By SGN | 11 Nov 2019
For Sam Yan, Austin Kim and Bryan Nguyen, three college students from the United States, coming to Singapore was like exploring the unknown. They arrived in Singapore as part of the HEROdyssey Fellowship, an overseas internship programme that provides an immersive work experience alongside an authentic cultural immersion.
Each of them had some idea of what Singapore was like, but it was their first time in the country, and they were about to dispel many expectations.
“I was not entirely sure if Singapore had a tech start-up ecosystem,” admitted Sam.
“I had no idea what to expect of the country beyond what Crazy Rich Asians portrayed to me,” said Austin. Like Sam, Austin was eager to learn more about Singapore’s tech start-up culture first-hand.
“Food and transportation were much more affordable than I thought,” revealed Bryan. “I expected everything to be extremely expensive!”
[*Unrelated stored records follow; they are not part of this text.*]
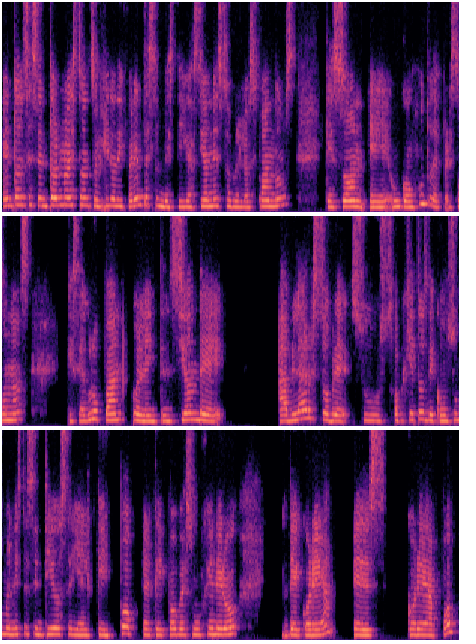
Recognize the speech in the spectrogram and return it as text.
Entonces, en torno a esto han surgido diferentes investigaciones sobre los fandoms, que son eh, un conjunto de personas que se agrupan con la intención de hablar sobre sus objetos de consumo. En este sentido sería el K-pop. El K-pop es un género de Corea, es Corea Pop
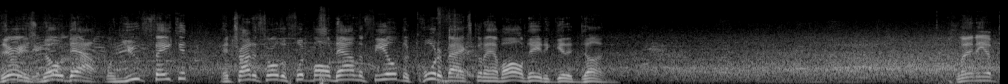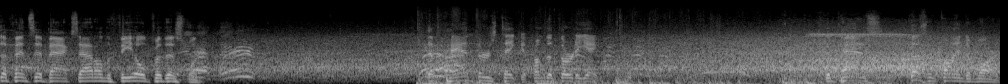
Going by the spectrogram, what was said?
there is no doubt when you fake it and try to throw the football down the field, the quarterback's going to have all day to get it done. Plenty of defensive backs out on the field for this one. The Panthers take it from the 38. The pass doesn't find a mark.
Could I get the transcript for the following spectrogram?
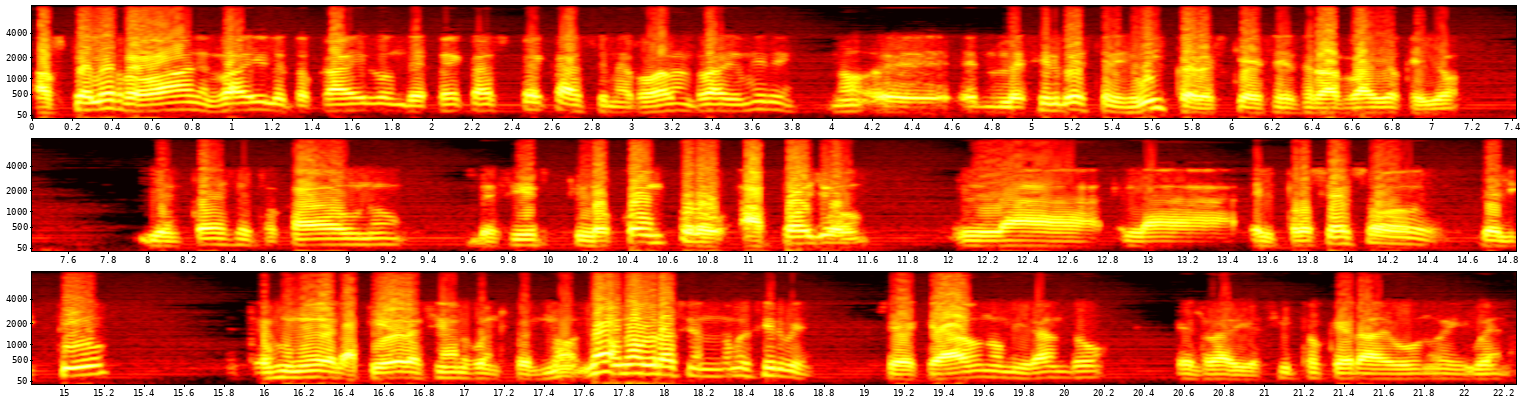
a usted le robaban el radio y le tocaba ir donde pecas, pecas, se me robaron el radio, mire, no, eh, le sirve este, uy, pero es que ese es el radio que yo. Y entonces le tocaba a uno decir, lo compro, apoyo la, la, el proceso delictivo, entonces uno de la piedra decía, bueno, pues no, no, no, gracias, no me sirve. Se quedaba uno mirando el radiocito que era de uno y bueno,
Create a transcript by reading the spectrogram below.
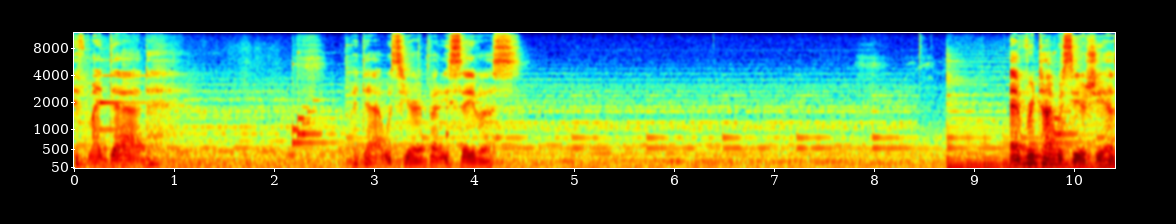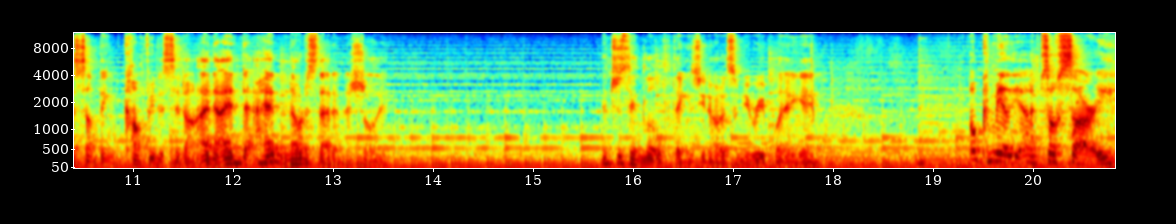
If my dad... My dad was here, I bet he'd save us. Every time we see her, she has something comfy to sit on. I, I, I hadn't noticed that initially. Interesting little things you notice when you replay a game. Oh, Kamila, I'm so sorry.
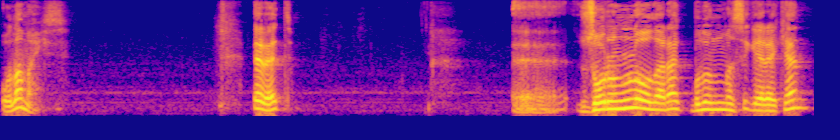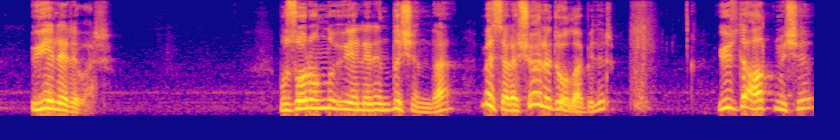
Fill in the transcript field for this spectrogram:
olamayız. Evet, e, zorunlu olarak bulunması gereken üyeleri var. Bu zorunlu üyelerin dışında, mesela şöyle de olabilir, yüzde altmışı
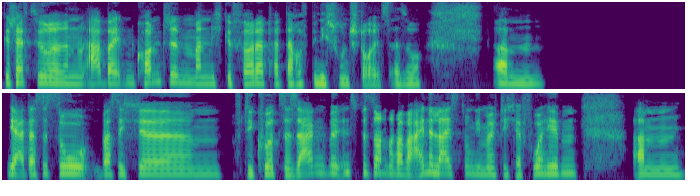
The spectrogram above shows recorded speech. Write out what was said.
Geschäftsführerin arbeiten konnte, man mich gefördert hat, darauf bin ich schon stolz. Also ähm, ja, das ist so, was ich ähm, auf die Kurze sagen will. Insbesondere aber eine Leistung, die möchte ich hervorheben. Ähm,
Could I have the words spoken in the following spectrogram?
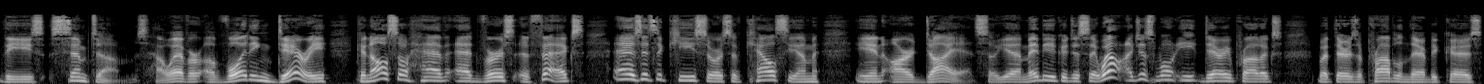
these symptoms. However, avoiding dairy can also have adverse effects as it's a key source of calcium in our diet. So, yeah, maybe you could just say, well, I just won't eat dairy products but there's a problem there because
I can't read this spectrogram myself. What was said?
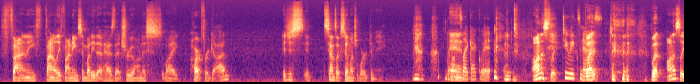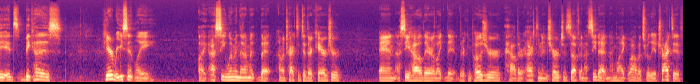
finally finally finding somebody that has that true honest like heart for God. It just it sounds like so much work to me. And- like, I quit. Honestly, Two weeks notice. but but honestly, it's because here recently, like I see women that I'm that I'm attracted to their character, and I see how they're like their their composure, how they're acting in church and stuff, and I see that, and I'm like, wow, that's really attractive.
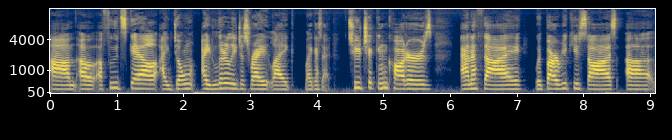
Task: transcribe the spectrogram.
um, a, a food scale. I don't, I literally just write like, like I said, two chicken cotters and a thigh with barbecue sauce, uh,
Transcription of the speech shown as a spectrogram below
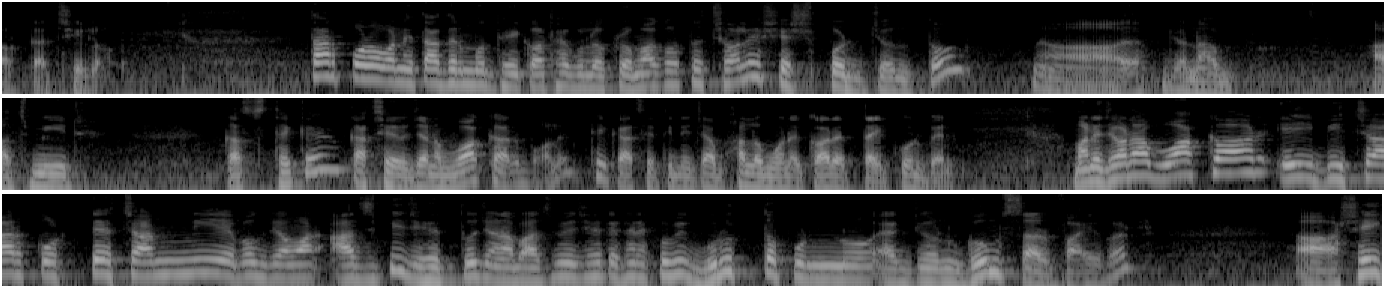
দরকার ছিল। তারপরও মানে তাদের মধ্যে এই কথাগুলো ক্রমাগত চলে। শেষ পর্যন্ত জনাব আজমির কাছ থেকে, কাছে জনাব ওয়াকার বলেন, ঠিক আছে, তিনি যা ভালো মনে করেন তাই করবেন। মানে জনাব ওয়াকার এই বিচার করতে চাননি এবং যেমন আজমি যেহেতু, জনাব আজমি যেহেতু এখানে খুবই গুরুত্বপূর্ণ একজন গুম সার্ভাইভার সেই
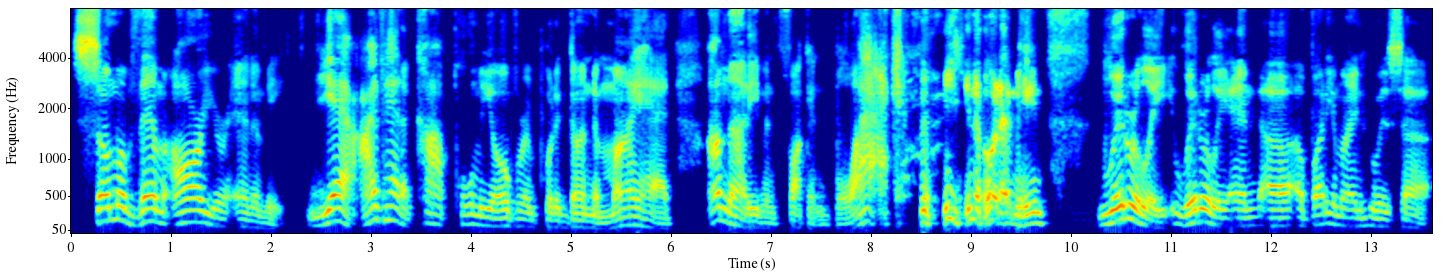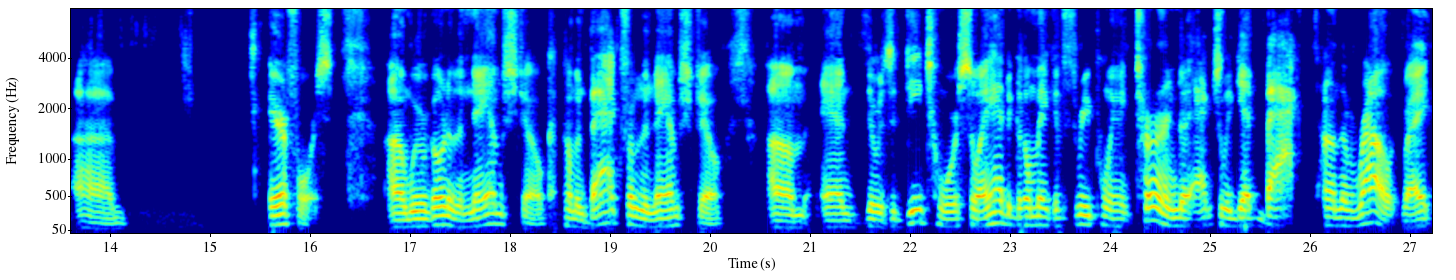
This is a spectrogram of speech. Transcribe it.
Some of them are your enemy yeah, I've had a cop pull me over and put a gun to my head. I'm not even fucking black. you know what I mean? Literally, literally. And uh, a buddy of mine who is uh, uh, Air Force, um, we were going to the NAMM show, coming back from the NAMM show, um, and there was a detour, so I had to go make a three point turn to actually get back on the route, right?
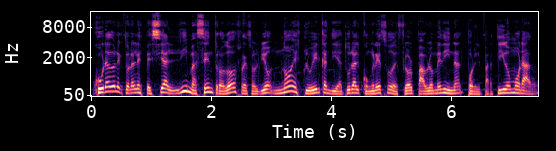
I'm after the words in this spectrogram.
Jurado Electoral Especial Lima Centro 2 resolvió no excluir candidatura al Congreso de Flor Pablo Medina por el Partido Morado.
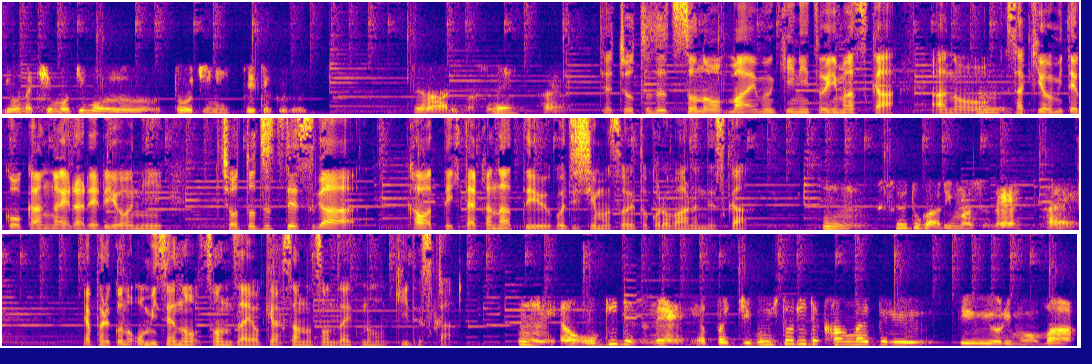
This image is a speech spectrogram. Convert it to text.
ような気持ちも同時に出てくるっていうのはありますね。はいじゃあちょっとずつその前向きにと言いますかあの、うん先を見てこう考えられるようにちょっとずつですが変わってきたかなっていうご自身もそういうところはあるんですか？うん、そういうとこありますね。はい。やっぱりこのお店の存在お客さんの存在っていうのも大きいですか？うん、大きいですね。やっぱり自分一人で考えてるっていうよりも、まあ、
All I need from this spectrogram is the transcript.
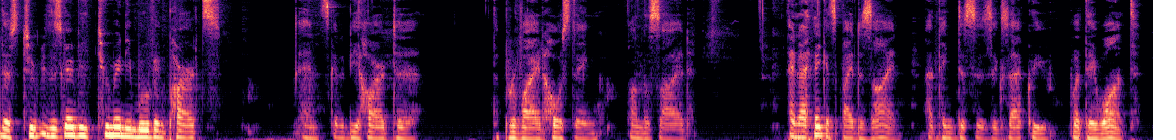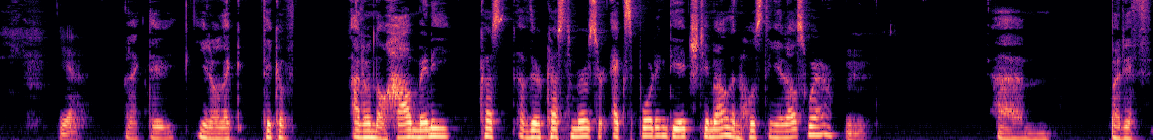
there's too, there's going to be too many moving parts and it's going to be hard to, to provide hosting on the side. And I think it's by design. I think this is exactly what they want. yeah, Like they, you know, like think of, I don't know how many of their customers are exporting the HTML and hosting it elsewhere. Um, but if,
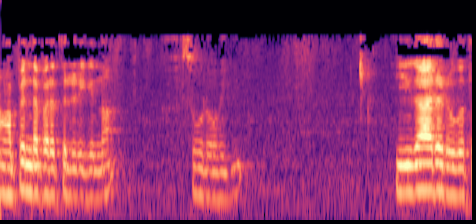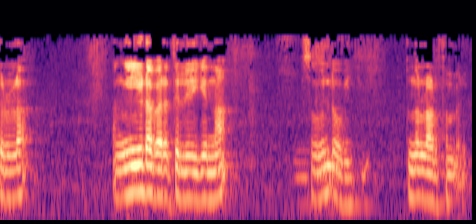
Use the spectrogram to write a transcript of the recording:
ആപ്പിന്റെ പരത്തിലിരിക്കുന്ന സൂലോപിക്കും ഈകാര രൂപത്തിലുള്ള അങ്ങയുടെ പരത്തിലിരിക്കുന്ന സൂൻ ലോപിക്കും എന്നുള്ള അർത്ഥം വരും.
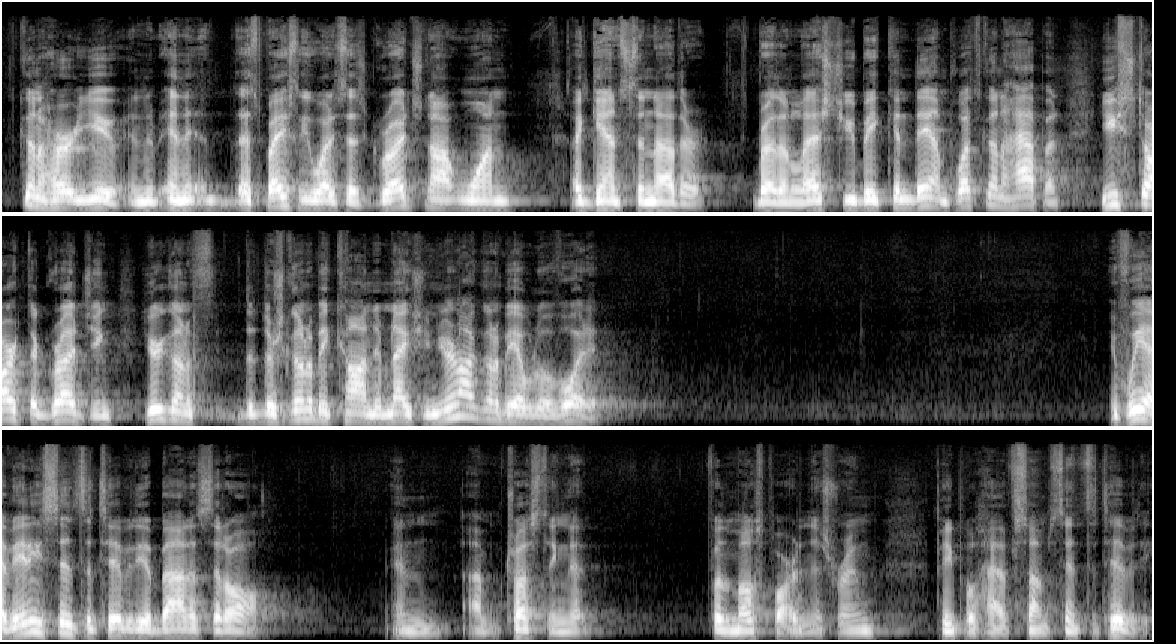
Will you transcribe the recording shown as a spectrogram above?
it's going to hurt you. And, and that's basically what it says grudge not one against another. Brethren, lest you be condemned. What's going to happen? You start the grudging, you're going to, there's going to be condemnation. You're not going to be able to avoid it. If we have any sensitivity about us at all, and I'm trusting that for the most part in this room, people have some sensitivity.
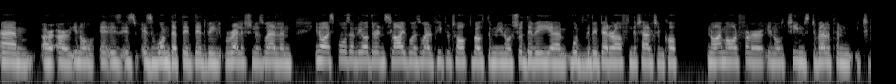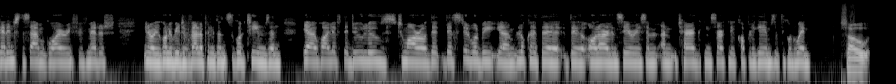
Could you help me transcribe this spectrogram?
Um, or, or you know, is is is one that they, they'd be relishing as well. And you know, I suppose on the other in Sligo as well, people talked about them. You know, should they be, um, would they be better off in the Tailteann Cup? You know, I'm all for, you know, teams developing to get into the Sam Maguire if you've made it, you know, you're going to be developing against the good teams. And yeah, while if they do lose tomorrow, they, they still will be yeah, looking at the, the All Ireland series and, and targeting certainly a couple of games that they could win. So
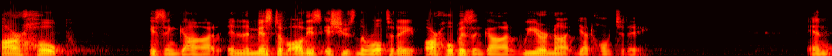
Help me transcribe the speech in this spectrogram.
Our hope is in God. And in the midst of all these issues in the world today, our hope is in God. We are not yet home today. And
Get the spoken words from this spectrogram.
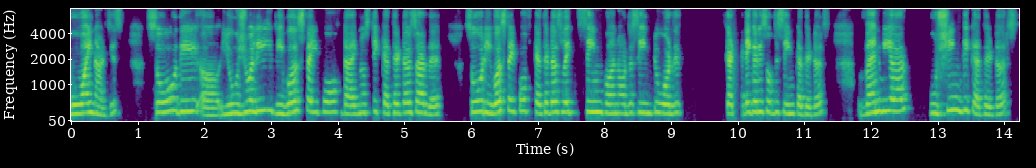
bovine arches. So the uh, usually reverse type of diagnostic catheters are there. So reverse type of catheters like SIM 1 or the SIM 2 or the categories of the same catheters. When we are pushing the catheters,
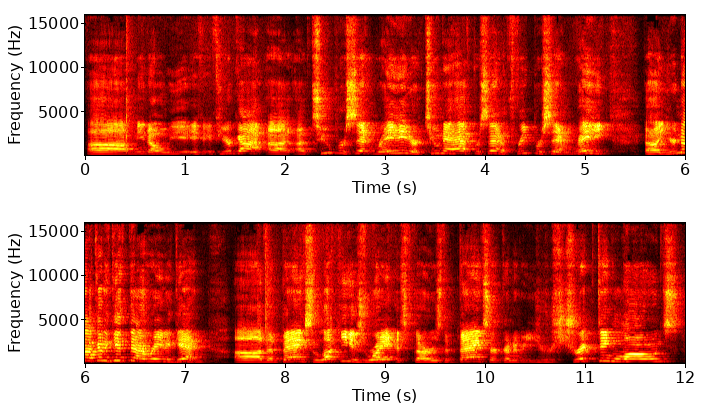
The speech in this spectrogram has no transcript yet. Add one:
Uh, you know, if, if you've got a, a 2% rate or 2.5% or 3% rate, uh, you're not going to get that rate again. Uh, the banks, Lucky is right as far as the banks are going to be restricting loans.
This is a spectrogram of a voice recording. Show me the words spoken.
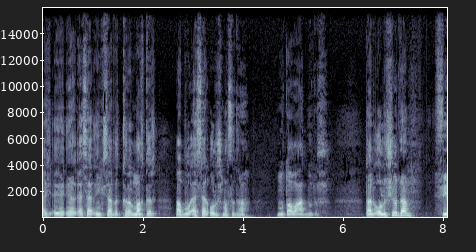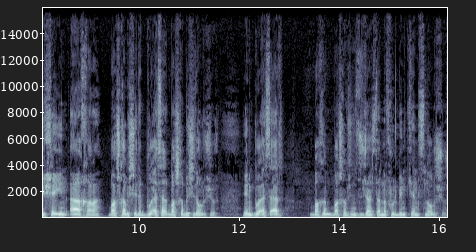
E- e- Eser inkisarda kırılmaktır. A bu eser oluşmasıdır ha. Mutavaat budur. Tabi oluşuyor da fi şeyin ahara başka bir şeyde. Bu eser başka bir şeyde oluşuyor. Yani bu eser bakın başka bir şeyin züccaciden meful bin kendisinde oluşuyor.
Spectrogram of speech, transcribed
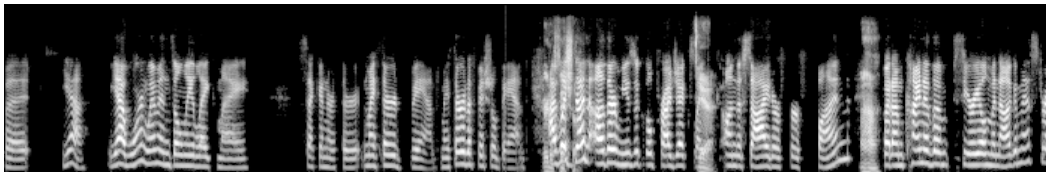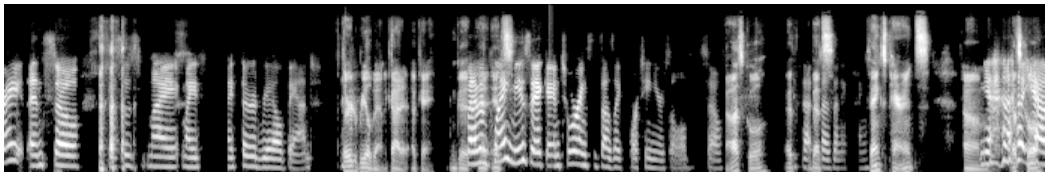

Sam and Austin found roles in EverComm, an IoT/AI analytics start-up that creates cost-effective energy solutions to tackle climate change. For his internship, Bryan worked as a business strategy and operations analyst at Arcstone, an IoT start-up that optimises manufacturing solutions.
As part of their internship, the three were given opportunities to work in a variety of roles spanning several projects. These also involved cross-border collaboration, either with team members from other parts of the region, or international clients. It was the first time they had been given such responsibilities, which allowed them to challenge themselves in a professional environment.
Bryan’s role as a business strategy and operations analyst gave him the opportunity to hone his critical thinking and research skills as he got to work with both tech and marketing teams.
“I was very impressed by how diligent and hardworking software developers at Arcstone are. They are incredibly passionate about creating top-tier solutions and constantly go above and beyond to deploy an impressive product for clients.”
Bryan also appreciated working directly with the company’s founders and felt the many opportunities he was given built his confidence. As a result, he also has a better idea of what he does and does not like in a work environment.
All three acknowledge the priceless value of working with others from various cultures, backgrounds and career experiences. But the diversity didn’t stop at the workplace.
As part of the experience, the three were exposed to different cultural enclaves in Singapore.
Austin’s first impressions of Singapore were based on the limited portrayal of the country in Crazy Rich Asians. Having lived in Singapore for several months, Austin now truly appreciates how the multiple cultures in Singapore were able to retain their traditions and stay distinct from each other.
“There’s a potpourri of foods, architecture, and languages being spoken other than English all across Singapore,” he gushed. “This is what Singapore is actually like!”
Getting to explore these new cultures in a single country was really exciting for Sam.
“Singapore has given me an opportunity to see the rest of Asia. If I had stayed in the US, I wouldn’t have had the opportunity to learn so much about culture and history. When exploring the Peranakan neighbourhoods, I learnt one man owned most of the buildings along a particular street!”
He also appreciated Singapore’s proximity to nearby countries, a point which both Bryan and Austin echoed.
Another thing all three unanimously agreed on? They would jump at the chance to experience Singapore again.
“Singapore is an option for my future career should I want to become an entrepreneur,” revealed Sam. “If you can forget about the heat!”
“I definitely want to work in Singapore, or somewhere in Asia, in the future,” said Austin. “I see myself coming back for a vacation, at least!”
In fact, Bryan’s already taken the next step to seeing Singapore again.
“I am returning next year for a study-abroad programme at NUS! I cannot wait to return.”